Part orientation is very important too, especially for parts that need to fit together. Try to keep interlocking parts printed in the same orientation. Also, a lot of parts benefit from being printed vertically (with a smaller layer cross section). It takes more time, however yields better results.

Since the Titan1 (and all other DIY printers) use a consumer home theatre projector, there are factors that take time to mitigate. Envisiontec printers use a custom DLP light emitter that is over $10k and emits a lot more lumens in a more controlled spectrum. They also have expensive calibration tools for measuring the light.

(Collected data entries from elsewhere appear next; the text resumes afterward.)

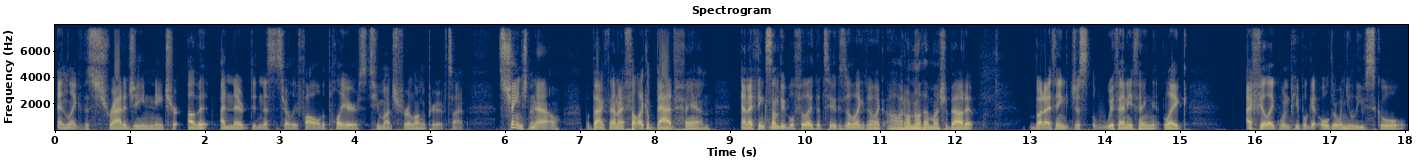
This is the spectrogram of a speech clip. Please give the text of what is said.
and like the strategy nature of it. I never didn't necessarily follow the players too much for a longer period of time. It's changed now, but back then I felt like a bad fan, and I think some people feel like that too because they're like they're like, oh, I don't know that much about it. But I think just with anything, like I feel like when people get older, when you leave school,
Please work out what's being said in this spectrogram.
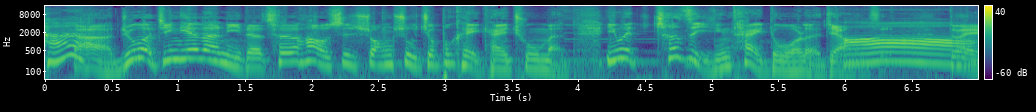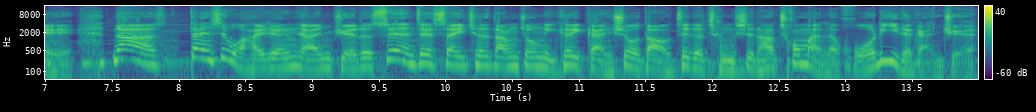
啊。如果今天呢，你的车号是双数，就不可以开出门，因为车子已经太多了，这样子。哦，对。那但是我还仍然觉得，虽然在塞车当中，你可以感受到这个城市它充满了活力的感觉，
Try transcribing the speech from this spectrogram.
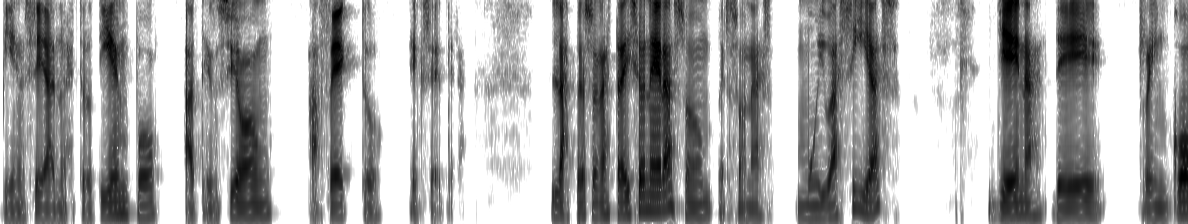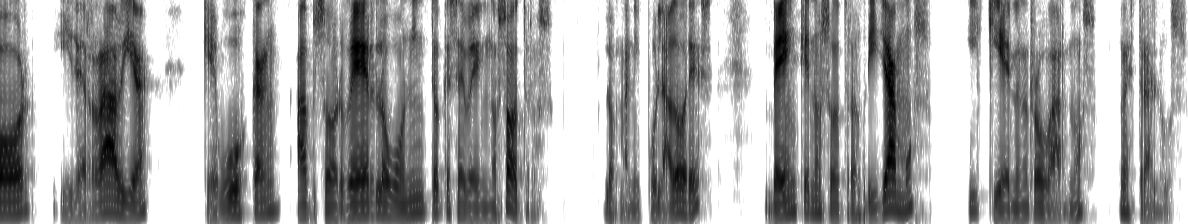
bien sea nuestro tiempo, atención, afecto, etc. Las personas traicioneras son personas muy vacías, llenas de rencor y de rabia, que buscan absorber lo bonito que se ve en nosotros. Los manipuladores ven que nosotros brillamos y quieren robarnos nuestra luz.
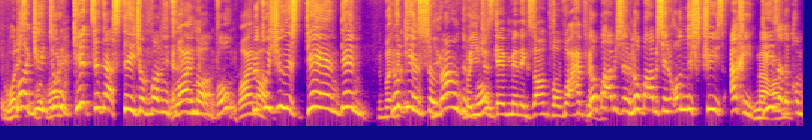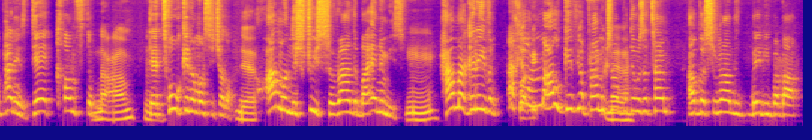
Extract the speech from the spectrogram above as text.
What is- But you what- what don't get to that stage of running to Why the not? bro. Why not? Because you is there and then. But You're the- getting you- surrounded, but you bro. just gave me an example of what happened. no, but I'm saying, no, but I'm saying on the streets, Akhi, Nah. these are the companions. They're comfortable. Naam. They're hmm. talking amongst each other. Yeah. I'm on the streets surrounded by enemies. Hmm. How am I gonna even? Akhi, I'm- I'll give you a prime example. Yeah. There was a time I got surrounded maybe by about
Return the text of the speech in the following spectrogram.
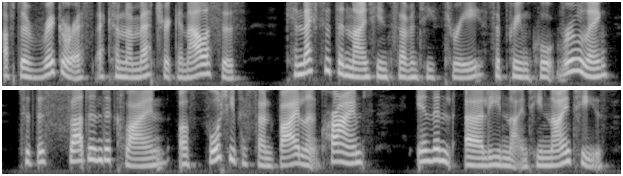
after rigorous econometric analysis, connected the 1973 Supreme Court ruling to the sudden decline of 40% violent crimes in the early 1990s.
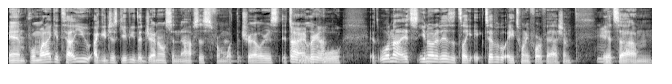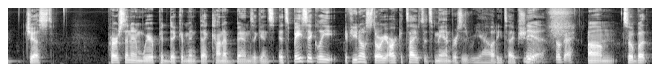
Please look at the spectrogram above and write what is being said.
And from what I could tell you, I could just give you the general synopsis from what the trailer is. It's All right, really bring it on. cool. It, well, no, it's you know what it is. It's like a- typical A24 fashion. Mm. It's um just person in weird predicament that kind of bends against. It's basically if you know story archetypes, it's man versus reality type shit. Yeah. Okay. Um. So, but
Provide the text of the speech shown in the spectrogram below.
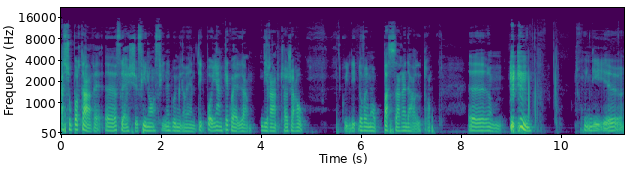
a supportare eh, Flash fino a fine 2020. Poi anche quella dirà ciao ciao, quindi dovremo passare ad altro. Eh, quindi eh,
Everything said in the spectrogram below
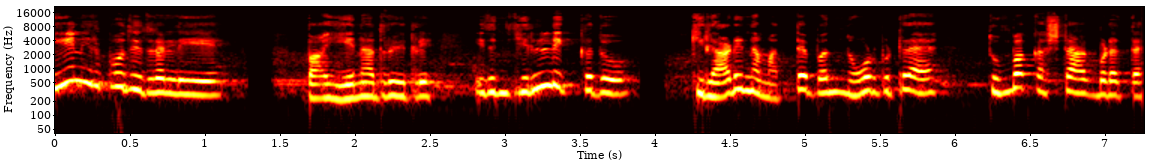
ಏನಿರ್ಬೋದು ಇದರಲ್ಲಿ? ಬಾ ಏನಾದರೂ ಇರಲಿ. ಇದನ್ನ ಎಲ್ಲಿ ಇಕ್ಕದು ಕಿಲಾಡಿ ನಮ್ಮ ಅತ್ತೆ ಬಂದು ನೋಡ್ಬಿಟ್ರೆ ತುಂಬ ಕಷ್ಟ ಆಗ್ಬಿಡತ್ತೆ.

The optics in the Acer projector are also not designed for a macro FOV (even with spacers). So there is the issue of spherical aberration. This can be mitigated with other brands of projectors that happen to be a little friendlier for 3D printing. Also, custom lens can be used that will greatly improve the projected image. Once again, Envisiontec printers have a custom lens that is very pricey.

All of this can be frustrating at first. I think Kudo has very good intentions, however it is a new product launched on Kickstarter. This brings a certain level of expectations that should be realistic. We are all on the bleeding edge for this type of printing (at an affordable price). I have no doubt that in just a few years there will be completely baked resin based printers that will be a lot easier to use. The Autodesk Spark software and the Ember is a great first step. In the interim, we just need to accept the current landscape. Right now, a pro level DLP resin printer will set you back around $50-75k with resin costing $1000/liter. Not to mention service fees and maintenance costs.


#12

@Shockbolt I’m pretty sure it will. The process is good, but there is absolutely a learning curve here. Supports, hollowing, resin that change once they’re recycled, pigments… There’s many new things to learn. For the detail level I’m after I don’t mind. But sure - Kudo3D could make this easier on themselves.


#13

I guess if the truth was let out during the kickstarter, they would not have done so well. I know for sure that I would have placed my dollars elsewhere knowing then what I do now about the Titan 1, infact I would not even have considered getting the Titan 1.

I feel tricked and screwed but I will give it a chance, it’s not like I can return it… though I won’t be getting any more hardware from them in the future without doing a thorough research on the parts they fail to mention.


#14

i have a co worker who may be willing to purchase it from you


#15

Shipping from Norway will ruin him…with the weight and volume, it will probably cost him half a new printer.


#16

@Shockbolt Norway? If you’re near Oslo, I could help you out if you’re having a hard time getting it working? I’m one of the organizers of Oslo’s biggest hackerspace http://www.bitraf.no :wink:

I’m also organizing a bi-month 3DP meetup, so feel free to drop by! http://www.meetup.com/bitraf/events/220197643/


#17

@Jensa : Molde, Vestlandet. I don’t know yet, finding out the stuff I did kinda put me off the whole thing. I had hoped to spend maximum a day to calibrate the thing and start printing accurate prototypes. Right now it’s gone back into the box and I’m focusing on other projects until later.